Earth Planets Space, Vol. 56 (No. 12), pp. 1121-1133, 2004
A. Ord1, B. E. Hobbs1, and K. Regenauer-Lieb1,2
1Predictive Mineral Discovery Cooperative Research Centre, CSIRO Exploration and Mining, PO Box 1130, Bentley, WA 6102, Australia
2Johannes Gutenberg-Universitat Mainz, Geophysics and Geodynamics, 55099 Mainz, Germany
(Received June 15, 2004; Revised December 31, 2004; Accepted December 31, 2004)

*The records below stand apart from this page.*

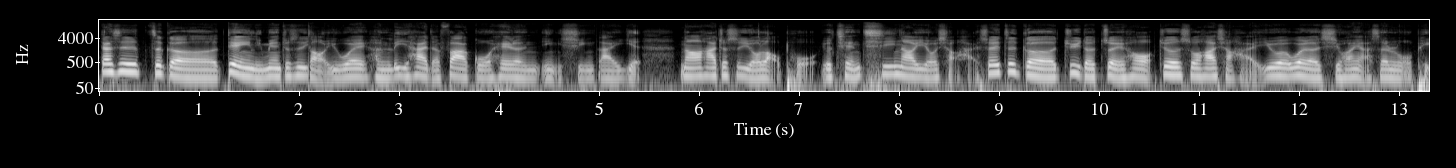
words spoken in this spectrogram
但是这个电影里面就是找一位很厉害的法国黑人影星来演，然后他就是有老婆、有前妻，然后也有小孩。所以这个剧的最后就是说，他小孩因为为了喜欢亚森罗平，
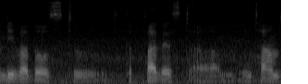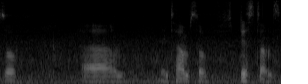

The classical application of rate and state dependent frictional constitutive laws has involved the instabilities developed between two sliding surfaces. In such a situation, the behaviour and evolution of asperities is the controlling mechanism of velocity weakening. However, most faults have a substantial thickness and it would appear that it is the bulk behaviour of the fault gouge, at whatever scale, that is important. The purpose of this paper is to explore how bulk frictional sliding behaviour may be described. We explore here the consequences of applying the rate and state framework initially developed to describe the frictional behaviour at the interface between two interacting sliding blocks, to frictional behaviour within a layer of gouge that has bulk elasticplastic constitutive behaviour. The approach taken here is to replace the relative sliding velocity in the classical formulation with the maximum shear strain rate, D, and the characteristic length with a characteristic shear strain, gc. This means that the frictional behaviour of the bulk material now evolves with shear strain rate, D, over a characteristic shear strain, gc. This approach still does not address the problem of reproducing natural recurrence times between instabilities, but perhaps places the problem in a new framework.
Key words: Seismicity, constitutive model, rate and state dependant friction, bulk frictional elastic-plastic behaviour.